DATA FOR REVIEW START

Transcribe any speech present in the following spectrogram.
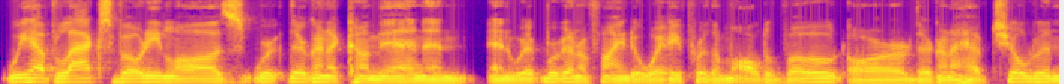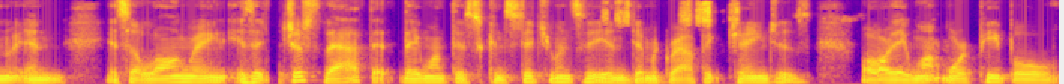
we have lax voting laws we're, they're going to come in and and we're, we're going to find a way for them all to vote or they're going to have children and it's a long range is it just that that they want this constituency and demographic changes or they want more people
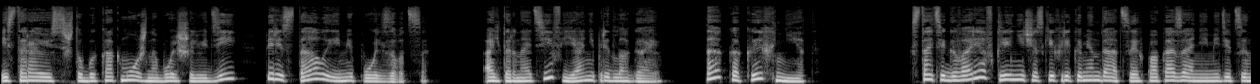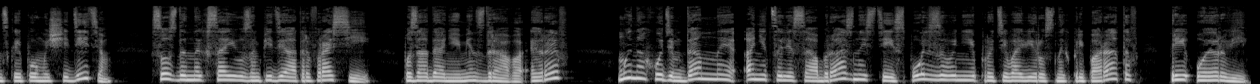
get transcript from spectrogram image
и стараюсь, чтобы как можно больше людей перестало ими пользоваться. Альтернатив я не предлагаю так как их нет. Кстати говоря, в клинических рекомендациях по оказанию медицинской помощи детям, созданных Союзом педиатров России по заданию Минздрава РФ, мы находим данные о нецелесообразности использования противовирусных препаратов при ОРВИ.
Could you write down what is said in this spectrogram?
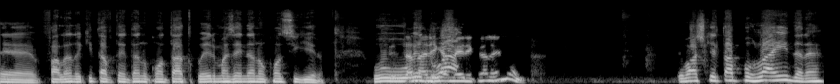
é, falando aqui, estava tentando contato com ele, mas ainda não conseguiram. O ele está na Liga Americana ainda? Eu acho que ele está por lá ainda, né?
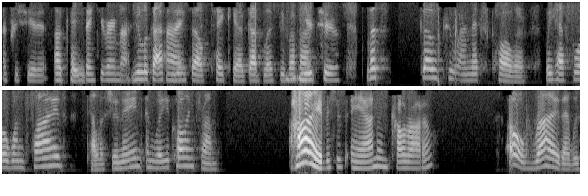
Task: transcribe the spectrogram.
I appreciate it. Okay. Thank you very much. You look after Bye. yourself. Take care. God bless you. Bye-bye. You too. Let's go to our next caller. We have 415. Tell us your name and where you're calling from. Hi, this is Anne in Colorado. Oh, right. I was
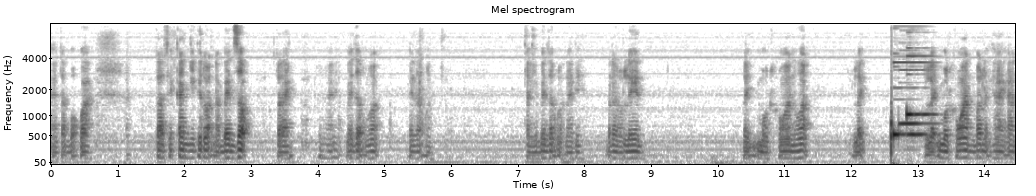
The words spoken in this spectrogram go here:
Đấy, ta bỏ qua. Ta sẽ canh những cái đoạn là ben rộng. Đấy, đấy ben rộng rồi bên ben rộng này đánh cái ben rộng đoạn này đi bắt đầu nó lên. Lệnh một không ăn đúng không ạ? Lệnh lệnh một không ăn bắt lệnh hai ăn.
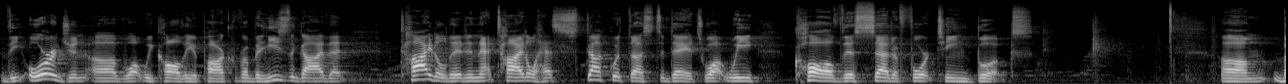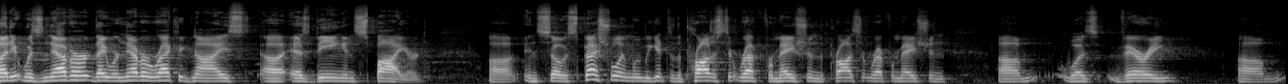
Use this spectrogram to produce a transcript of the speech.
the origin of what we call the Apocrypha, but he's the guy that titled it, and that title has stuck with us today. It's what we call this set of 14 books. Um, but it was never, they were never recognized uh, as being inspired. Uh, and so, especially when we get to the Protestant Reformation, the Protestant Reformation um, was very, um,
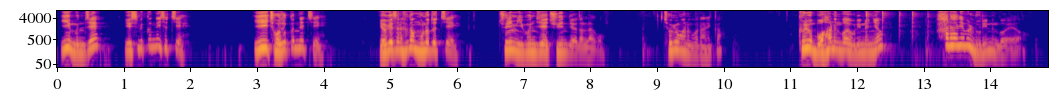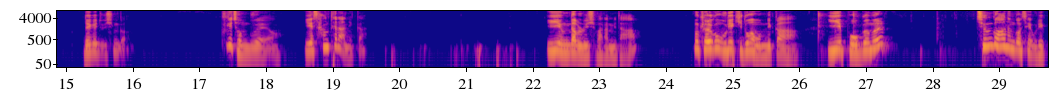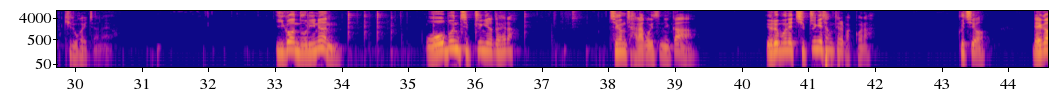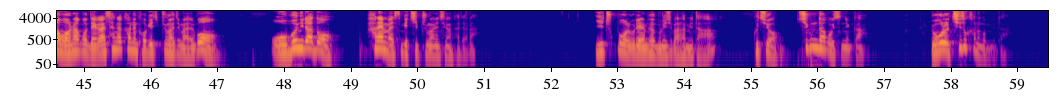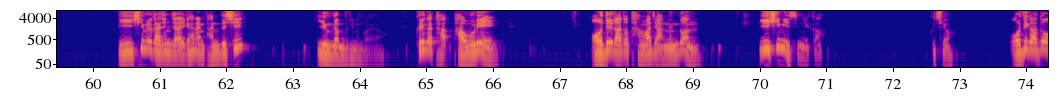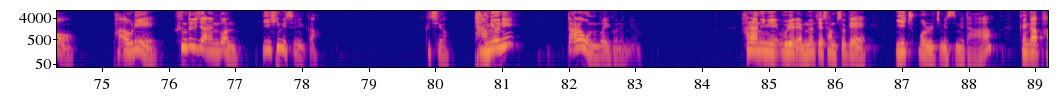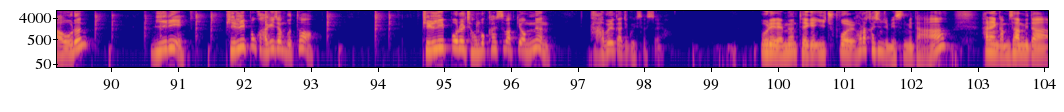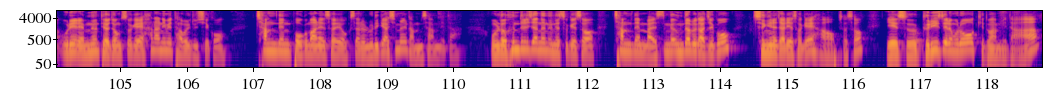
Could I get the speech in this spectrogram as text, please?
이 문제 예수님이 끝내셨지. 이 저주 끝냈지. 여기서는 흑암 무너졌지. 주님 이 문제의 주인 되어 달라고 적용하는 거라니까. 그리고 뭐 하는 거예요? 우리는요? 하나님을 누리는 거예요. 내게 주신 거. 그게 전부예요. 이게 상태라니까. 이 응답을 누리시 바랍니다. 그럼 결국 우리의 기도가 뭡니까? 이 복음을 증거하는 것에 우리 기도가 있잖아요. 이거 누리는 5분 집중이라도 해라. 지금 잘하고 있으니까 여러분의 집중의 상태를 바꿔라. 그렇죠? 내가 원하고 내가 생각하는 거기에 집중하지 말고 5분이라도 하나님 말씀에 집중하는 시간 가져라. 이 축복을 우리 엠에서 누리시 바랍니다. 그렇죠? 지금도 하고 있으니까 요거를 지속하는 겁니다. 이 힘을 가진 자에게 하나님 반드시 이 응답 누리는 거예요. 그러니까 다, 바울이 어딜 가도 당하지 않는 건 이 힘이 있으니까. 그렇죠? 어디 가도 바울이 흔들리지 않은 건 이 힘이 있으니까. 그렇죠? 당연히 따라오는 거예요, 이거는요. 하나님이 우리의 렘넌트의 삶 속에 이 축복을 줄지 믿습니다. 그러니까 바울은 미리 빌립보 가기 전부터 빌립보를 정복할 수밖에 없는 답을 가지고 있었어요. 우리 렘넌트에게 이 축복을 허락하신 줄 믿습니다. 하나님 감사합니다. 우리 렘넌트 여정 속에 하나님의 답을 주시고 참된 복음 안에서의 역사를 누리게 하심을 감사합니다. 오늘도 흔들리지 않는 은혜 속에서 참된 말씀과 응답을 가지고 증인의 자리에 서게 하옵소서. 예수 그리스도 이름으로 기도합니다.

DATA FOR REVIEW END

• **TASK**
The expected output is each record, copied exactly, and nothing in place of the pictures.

• **EXERCISE OUTPUT**
Transcribe any speech present in the following spectrogram.
we have lax voting laws we're, they're going to come in and and we're, we're going to find a way for them all to vote or they're going to have children and it's a long range is it just that that they want this constituency and demographic changes or they want more people
get transcript from spectrogram image
и стараюсь, чтобы как можно больше людей перестало ими пользоваться. Альтернатив я не предлагаю так как их нет. Кстати говоря, в клинических рекомендациях по оказанию медицинской помощи детям, созданных Союзом педиатров России по заданию Минздрава РФ, мы находим данные о нецелесообразности использования противовирусных препаратов при ОРВИ.
Could you write down what is said in this spectrogram?
é, falando aqui, estava tentando contato com ele, mas ainda não conseguiram. O ele está na Liga Americana ainda? Eu acho que ele está por lá ainda, né?
Task: transcribe the spectrogram.
I appreciate it. Okay. Thank you very much. You look after Bye. yourself. Take care. God bless you. Bye-bye. You too. Let's go to our next caller. We have 415. Tell us your name and where you're calling from. Hi, this is Anne in Colorado. Oh, right. I was
The words spoken in this spectrogram go here:
Đấy, ta bỏ qua. Ta sẽ canh những cái đoạn là ben rộng. Đấy, đấy ben rộng rồi bên ben rộng này đánh cái ben rộng đoạn này đi bắt đầu nó lên. Lệnh một không ăn đúng không ạ? Lệnh lệnh một không ăn bắt lệnh hai ăn.
Use this spectrogram to produce a transcript of the speech.
the origin of what we call the Apocrypha, but he's the guy that titled it, and that title has stuck with us today. It's what we call this set of 14 books. Um, but it was never, they were never recognized uh, as being inspired. Uh, and so, especially when we get to the Protestant Reformation, the Protestant Reformation um, was very, um,
Could I get the speech in this spectrogram as text, please?
이 문제 예수님이 끝내셨지. 이 저주 끝냈지. 여기서는 흑암 무너졌지. 주님 이 문제의 주인 되어 달라고 적용하는 거라니까. 그리고 뭐 하는 거예요? 우리는요? 하나님을 누리는 거예요. 내게 주신 거. 그게 전부예요. 이게 상태라니까. 이 응답을 누리시 바랍니다. 그럼 결국 우리의 기도가 뭡니까? 이 복음을 증거하는 것에 우리 기도가 있잖아요. 이거 누리는 5분 집중이라도 해라. 지금 잘하고 있으니까 여러분의 집중의 상태를 바꿔라. 그렇죠? 내가 원하고 내가 생각하는 거기에 집중하지 말고 5분이라도 하나님 말씀에 집중하는 시간 가져라. 이 축복을 우리 엠에서 누리시 바랍니다. 그렇죠? 지금도 하고 있으니까 요거를 지속하는 겁니다. 이 힘을 가진 자에게 하나님 반드시 이 응답 누리는 거예요. 그러니까 다, 바울이 어딜 가도 당하지 않는 건 이 힘이 있으니까. 그렇죠? 어디 가도 바울이 흔들리지 않은 건 이 힘이 있으니까. 그렇죠? 당연히 따라오는 거예요, 이거는요. 하나님이 우리의 렘넌트의 삶 속에 이 축복을 줄지 믿습니다. 그러니까 바울은 미리 빌립보 가기 전부터 빌립보를 정복할 수밖에 없는 답을 가지고 있었어요. 우리 렘넌트에게 이 축복을 허락하신 줄 믿습니다. 하나님 감사합니다. 우리 렘넌트 여정 속에 하나님의 답을 주시고 참된 복음 안에서의 역사를 누리게 하심을 감사합니다. 오늘도 흔들리지 않는 은혜 속에서 참된 말씀과 응답을 가지고 증인의 자리에 서게 하옵소서. 예수 그리스도 이름으로 기도합니다.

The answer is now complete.